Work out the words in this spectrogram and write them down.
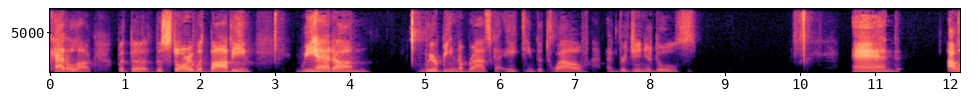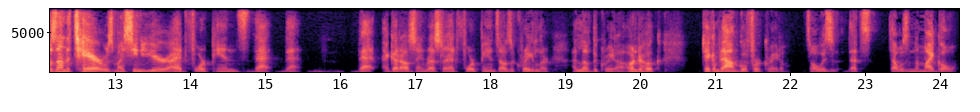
catalog. But the the story with Bobby, we had um we were beating Nebraska 18 to 12 at Virginia Duals. And I was on a tear. It was my senior year. I had four pins that that that I got outstanding wrestler. I had four pins. I was a cradler. I love the cradle. Underhook, take them down, go for a cradle. It's always that's that was my goal.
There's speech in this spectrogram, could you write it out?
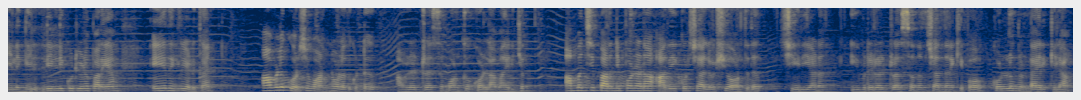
ഇല്ലെങ്കിൽ ലില്ലിക്കുട്ടിയോട് പറയാം ഏതെങ്കിലും എടുക്കാൻ. അവൾ കുറച്ച് വണ്ണമുള്ളത് കൊണ്ട് അവളുടെ ഡ്രസ്സ് മോൾക്ക് കൊള്ളാമായിരിക്കും. അമ്മച്ചി പറഞ്ഞപ്പോഴാണ് അതേക്കുറിച്ച് അലോഷി ഓർത്തത്. ശരിയാണ് ഇവിടെയുള്ള ഡ്രസ്സൊന്നും ചന്ദനയ്ക്കിപ്പോൾ കൊള്ളുന്നുണ്ടായിരിക്കില്ല.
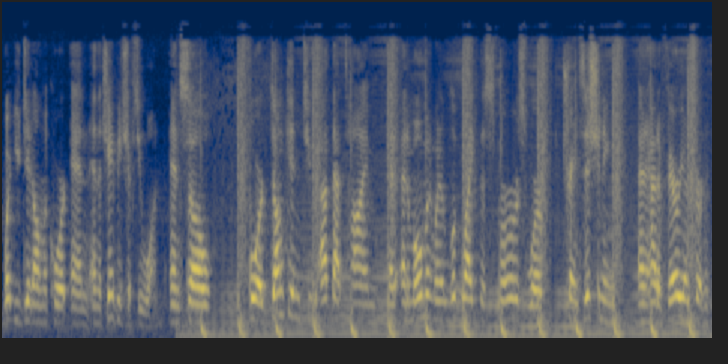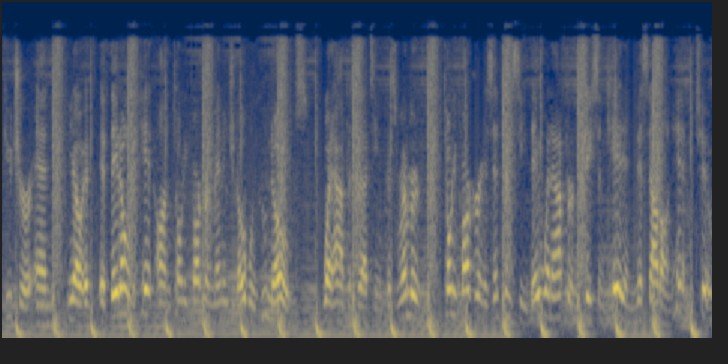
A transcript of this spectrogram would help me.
what you did on the court and, and the championships you won. And so, for Duncan to, at that time, at, at a moment when it looked like the Spurs were transitioning and had a very uncertain future, and you know, if, if they don't hit on Tony Parker and Manu Ginobili, who knows what happens to that team? Because remember, Tony Parker in his infancy, they went after Jason Kidd and missed out on him too.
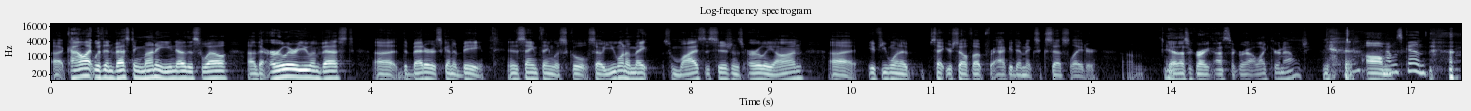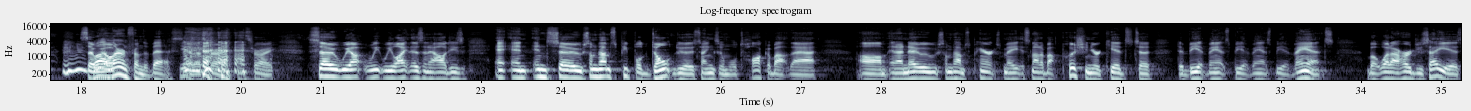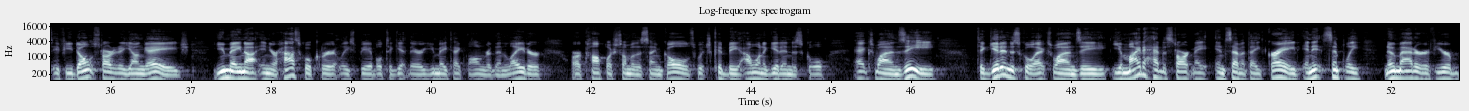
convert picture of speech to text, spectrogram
uh, kind of like with investing money, you know this well. Uh, the earlier you invest, uh, the better it's going to be. And the same thing with school. So, you want to make some wise decisions early on uh, if you want to set yourself up for academic success later. Um, yeah, that's a great. That's a great. I like your analogy. Um, that was good. so well, we all, I learned from the best. Yeah, that's right. That's right. So we, we, we like those analogies. And, and, and, so sometimes people don't do those things, and we'll talk about that. Um, and I know sometimes parents may, it's not about pushing your kids to, to be advanced, be advanced, be advanced. But what I heard you say is if you don't start at a young age, you may not, in your high school career at least, be able to get there. You may take longer than later or accomplish some of the same goals, which could be I want to get into school X, Y, and Z to get into school X, Y, and Z, you might have had to start in, eight, in seventh, eighth grade, and it simply, no matter if you're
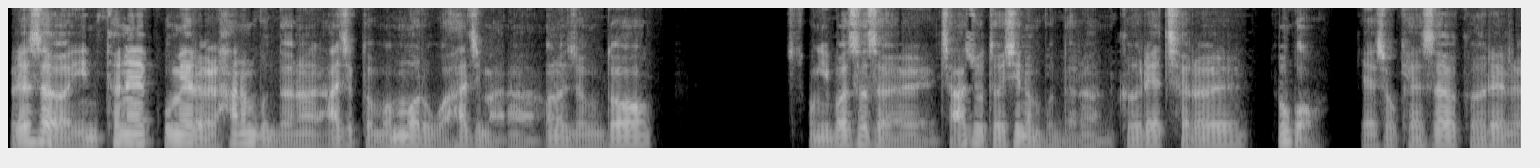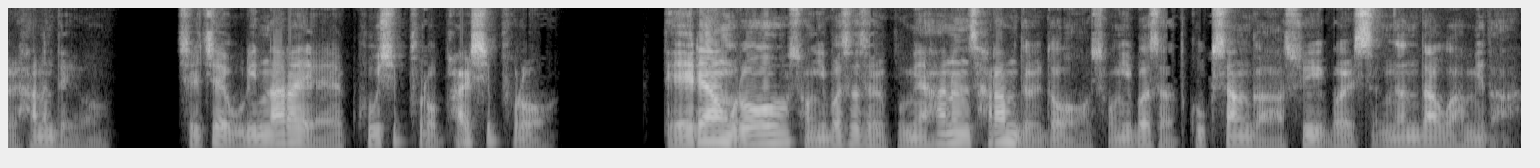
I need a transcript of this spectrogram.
그래서 인터넷 구매를 하는 분들은 아직도 못 모르고 하지만 어느 정도 송이버섯을 자주 드시는 분들은 거래처를 두고 계속해서 거래를 하는데요. 실제 우리나라의 90% 80% 대량으로 송이버섯을 구매하는 사람들도 송이버섯 국산과 수입을 섞는다고 합니다.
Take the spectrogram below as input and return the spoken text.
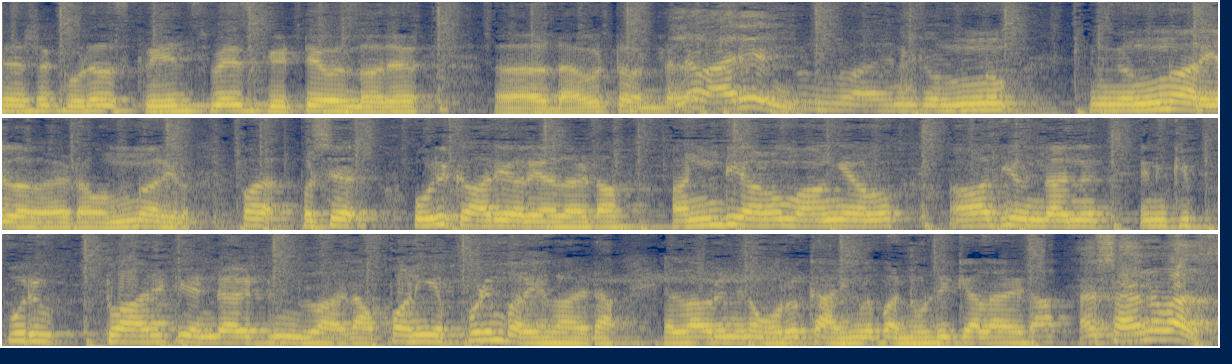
ശേഷം കൂടുതൽ സ്ക്രീൻ സ്പേസ് കിട്ടിയോ എന്നൊരു ഡൗട്ട് ഉണ്ട്. എനിക്കൊന്നും എനിക്കൊന്നും അറിയില്ല ചേട്ടാ ഒന്നും അറിയില്ല. പക്ഷെ ഒരു കാര്യം അറിയാതെ ചേട്ടാ അണ്ടിയാണോ മാങ്ങയാണോ ആദ്യം ഉണ്ടായിരുന്നു എനിക്കിപ്പോ ഒരു ക്ലാരിറ്റി എന്റെ ആയിട്ടില്ല ചേട്ടാ അപ്പൊ ആണെങ്കിൽ എപ്പോഴും പറയാനുള്ള ചേട്ടാ എല്ലാവരും ഇങ്ങനെ ഓരോ കാര്യങ്ങൾ പറഞ്ഞുകൊണ്ടിരിക്കാനുള്ള ചേട്ടാ ഷാനവാസ്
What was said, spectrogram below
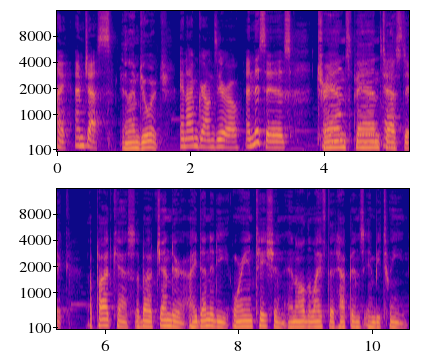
Hi, I'm Jess, And I'm George. And I'm Ground Zero. and this is Transpantastic, a podcast about gender, identity, orientation, and all the life that happens in between.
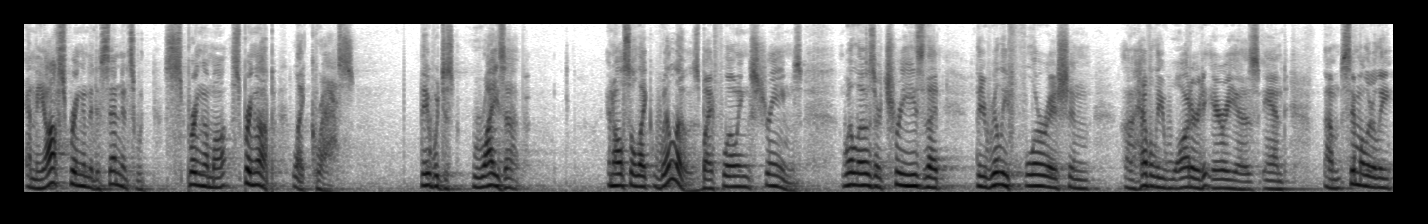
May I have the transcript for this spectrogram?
and the offspring and the descendants would spring, up, spring up like grass. They would just rise up. And also like willows by flowing streams. Willows are trees that they really flourish in uh, heavily watered areas and um, similarly,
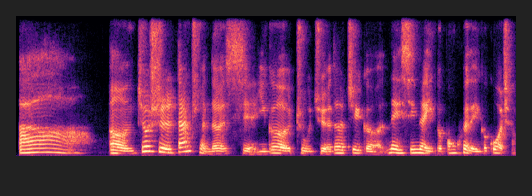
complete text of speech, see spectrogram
啊，嗯，就是单纯的写一个主角的这个内心的一个崩溃的一个过程，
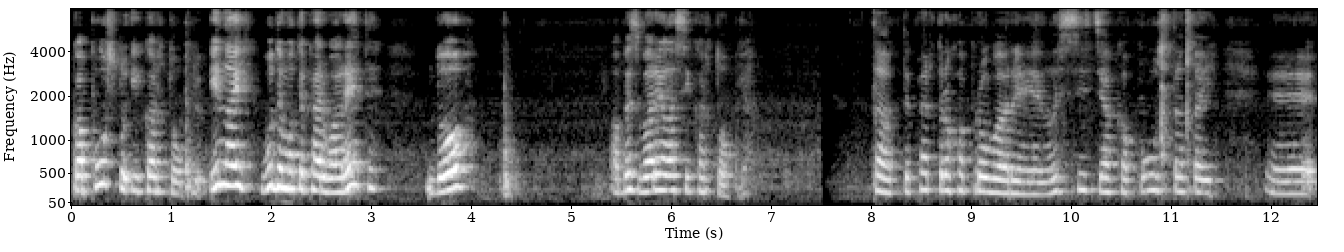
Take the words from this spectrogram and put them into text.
капусту і картоплю. І най будемо тепер варити до, аби зварилася і картопля. Так, тепер трохи проварилися ця капуста та й е,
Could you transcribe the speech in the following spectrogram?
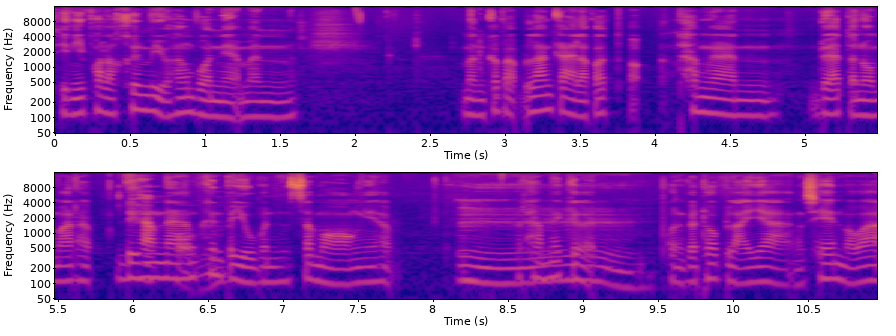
ทีนี้พอเราขึ้นไปอยู่ข้างบนเนี่ยมัน มันก็แบบร่างกายเราก็ทำงานโดยอัตโนมัติครับดึงครับน้ำผมขึ้นไปอยู่บนสมองเนี่ยครับอืมทำให้เกิดผลกระทบหลายอย่าง เช่นแบบว่า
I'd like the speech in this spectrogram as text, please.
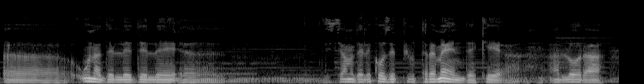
eh, una delle, delle, eh, diciamo delle, cose più tremende che eh, allora eh,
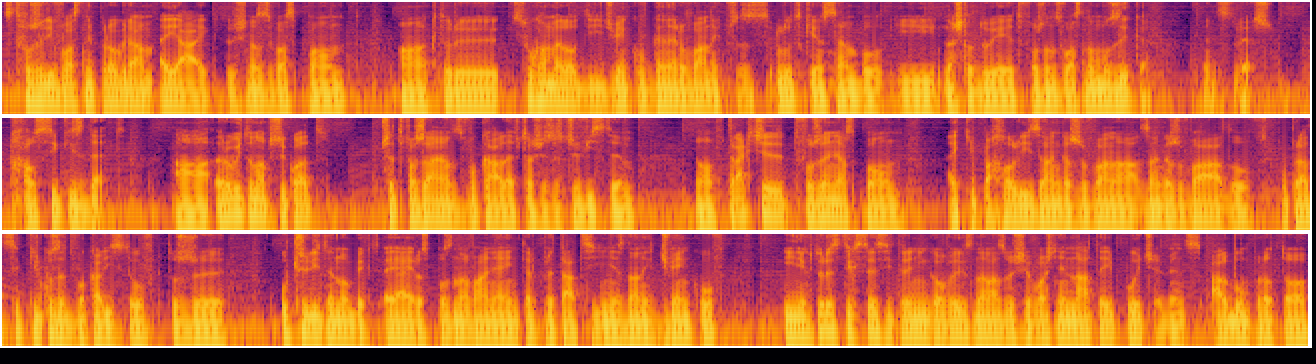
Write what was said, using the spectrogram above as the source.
stworzyli własny program AI, który się nazywa Spawn, a, który słucha melodii i dźwięków generowanych przez ludzki ensemble i naśladuje je tworząc własną muzykę. Więc wiesz, How Sick is Dead. A robi to na przykład przetwarzając wokale w czasie rzeczywistym. No, w trakcie tworzenia Spawn ekipa Holly zaangażowana, zaangażowała do współpracy kilkuset wokalistów, którzy uczyli ten obiekt AI rozpoznawania interpretacji nieznanych dźwięków. I niektóre z tych sesji treningowych znalazły się właśnie na tej płycie, więc album Proto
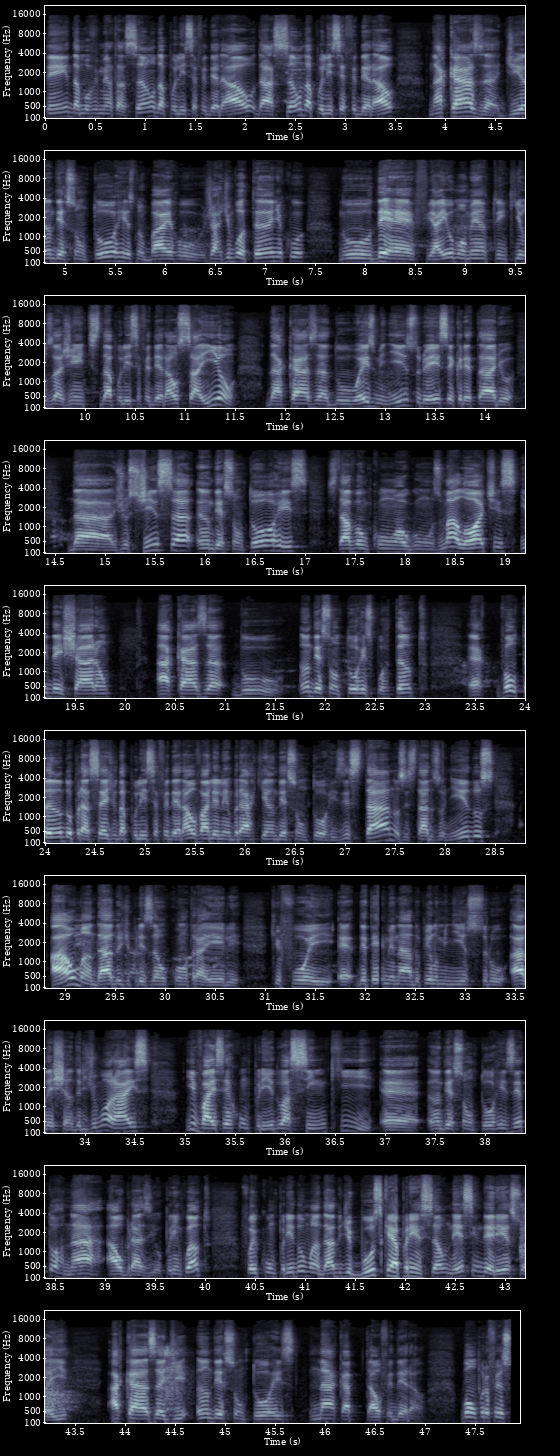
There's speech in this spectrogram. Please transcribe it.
tem da movimentação da Polícia Federal, da ação da Polícia Federal na casa de Anderson Torres, no bairro Jardim Botânico, no DF. Aí o momento em que os agentes da Polícia Federal saíam da casa do ex-ministro e ex-secretário da Justiça, Anderson Torres, estavam com alguns malotes e deixaram a casa do Anderson Torres, portanto, é, voltando para a sede da Polícia Federal, vale lembrar que Anderson Torres está nos Estados Unidos, há um mandado de prisão contra ele que foi é, determinado pelo ministro Alexandre de Moraes e vai ser cumprido assim que é, Anderson Torres retornar ao Brasil. Por enquanto, foi cumprido o mandado de busca e apreensão nesse endereço aí, a casa de Anderson Torres, na capital federal. Bom, professor.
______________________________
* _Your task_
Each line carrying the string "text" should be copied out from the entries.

* _Answer box_
convert picture of speech to text, spectrogram
Take the spectrogram below as input and return the spoken text.
complete text of speech, see spectrogram
Take the words from this spectrogram and put them into text.
I'd like the speech in this spectrogram as text, please.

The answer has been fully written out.